Chicago / Reuters – Chicago Mercantile Exchange live cattle contracts closed sharply lower on Tuesday, undercut by technical-related selling that wiped out Monday’s gains, traders said.
They said August futures led losers after investors periodically sold that contract and simultaneously bought deferred months in a trading strategy known as bear spreading.
August live cattle ended 2.050 cents per lb lower at 110.400 cents, below the 10-day moving average of 111.28 cents. October closed 1.150 cents lower at 109.475 cents.
By Friday investors look for packers to pay about the same for market-ready, or cash, cattle as last week.
“Packers bought cattle on their own terms the last couple weeks, and it looks like they’re going to kind of have their way again this week,” said KIS Futures Vice President Lane Broadbent.
But a few processors may have tipped their hand that they are short on supplies by bidding for cattle on a Tuesday rather later in the week, a trader said.
Furthermore, Tuesday’s beef cutout price upturn, highly profitable packer margins and the threat of hot weather delaying delivery of animals to packers are supportive cash price influences.
On Tuesday, cash bids cropped up in Kansas at $115 per cwt, said feedlot sources. Sellers have not priced their cattle that last week in the U.S. Plains brought $117.
The morning’s choice beef price was up 24 cents per cwt to $202.81 from Monday. Select cuts rose $1.34 to $192.45, the U.S. Department of Agriculture said.
Fund liquidation and live cattle market losses weighed on CME feeder cattle contracts. August feeders closed 1.275 cents per lb lower at 139.900 cents.
Hog futures end lower
Slumping cash hog prices and spillover from CME’s cattle market selling sent the exchange’s lean hog trading months lower, said traders.
August hogs finished down 0.475 cent per lb to 77.350 cents, and October ended 1.075 cents lower at 64.300 cents.
USDA reported Tuesday morning’s average cash hog price in Iowa/Minnesota had fallen 66 cents per cwt from Monday to $74.55 in light sales volume.
Most packers have enough hogs to accommodate near-term slaughter schedules, but a few others might need to fill gaps in inventories through the balance of the week, said Midwest hog merchants.

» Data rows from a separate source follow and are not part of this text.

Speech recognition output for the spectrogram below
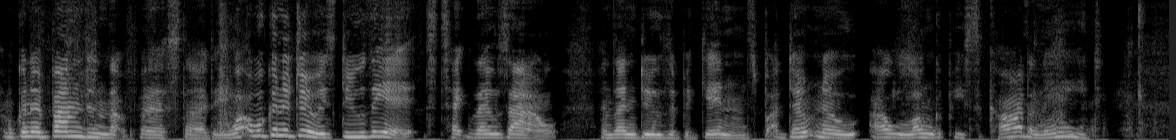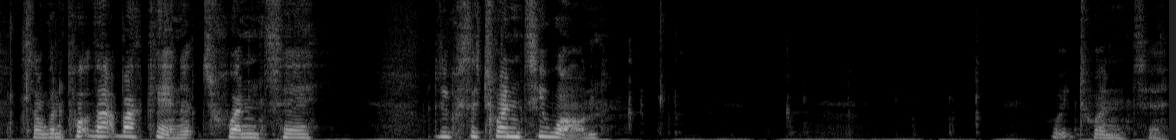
I'm going to abandon that first idea. What we're going to do is do the it, take those out, and then do the begins. But I don't know how long a piece of card I need. So I'm going to put that back in at 20, did you say 21? Wait, 20.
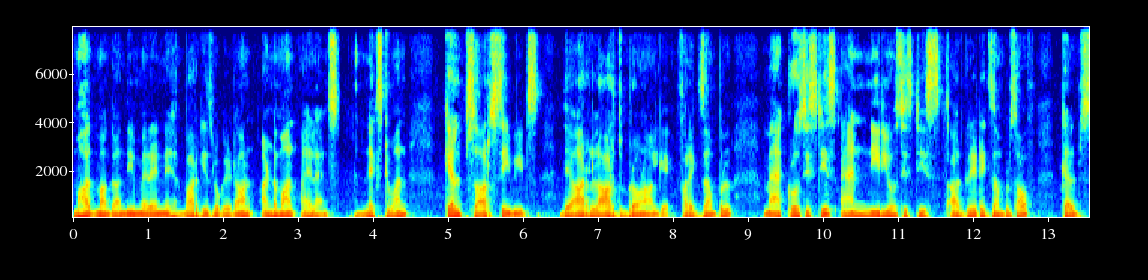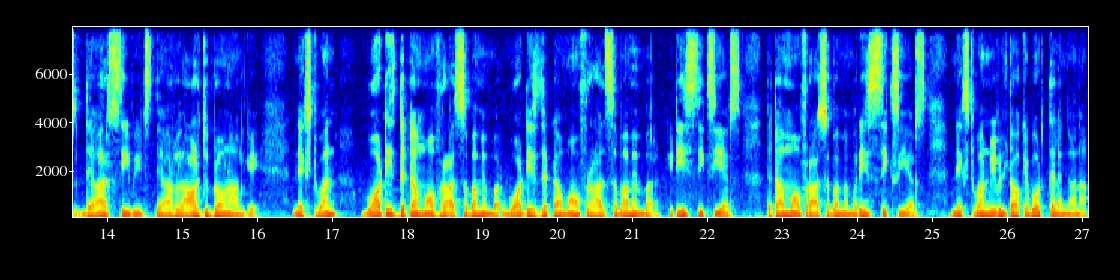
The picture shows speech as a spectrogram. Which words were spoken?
Mahatma Gandhi Marine National Park is located on Andaman Islands. Next one, kelps are seaweeds. They are large brown algae. For example, Macrocystis and Nereocystis are great examples of kelps. They are seaweeds. They are large brown algae. Next one, what is the term of Rajya Sabha member? What is the term of Rajya Sabha member? It is 6 years. The term of Rajya Sabha member is 6 years. Next one, we will talk about Telangana.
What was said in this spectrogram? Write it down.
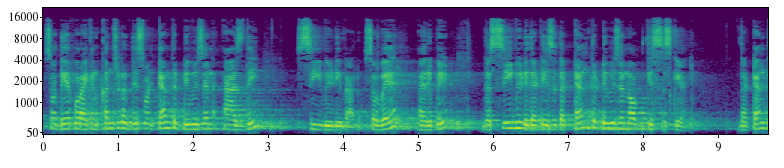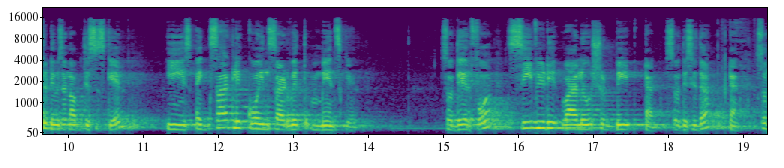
So therefore, I can consider this one 10th division as the CVD value. So where, I repeat, the CVD that is the 10th division of this scale. The 10th division of this scale is exactly coincide with main scale. So therefore CVD value should be 10. So this is the 10. So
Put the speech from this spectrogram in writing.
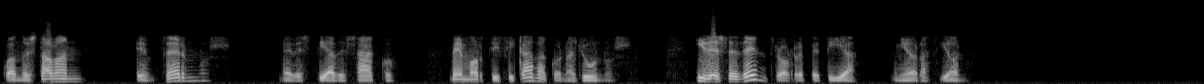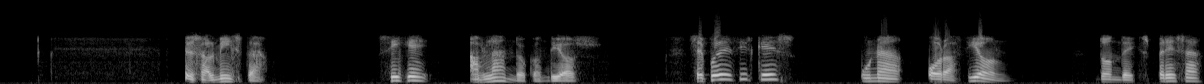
cuando estaban enfermos, me vestía de saco, me mortificaba con ayunos y desde dentro repetía mi oración. El salmista sigue hablando con Dios. Se puede decir que es una oración donde expresa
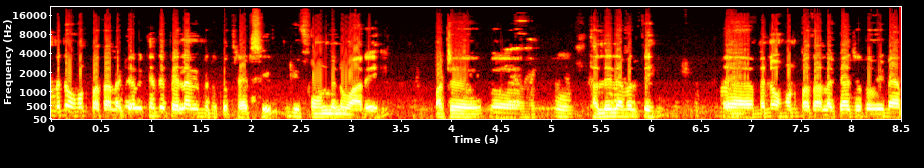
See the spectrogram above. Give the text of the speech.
ਮੈਨੂੰ ਹੁਣ ਪਤਾ ਲੱਗਾ ਵੀ ਕਹਿੰਦੇ ਪਹਿਲਾਂ ਵੀ ਮੈਨੂੰ ਕੋਈ ਥ੍ਰੈਟ ਸੀ ਵੀ ਫੋਨ ਮੈਨੂੰ ਆ ਰਹੇ ਸੀ ਬਟ ਉਹ ਥੱਲੇ ਲੈਵਲ ਤੇ ਅਹ, ਮੈਨੂੰ ਹੁਣ ਪਤਾ ਲੱਗਾ ਜਦੋਂ ਵੀ ਮੈਂ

They said supermarkets may be buying pork for immediate needs in the event Midwest weekend forecasts for extreme heat limits the number of hogs available to packers.
Editing by Leslie Adler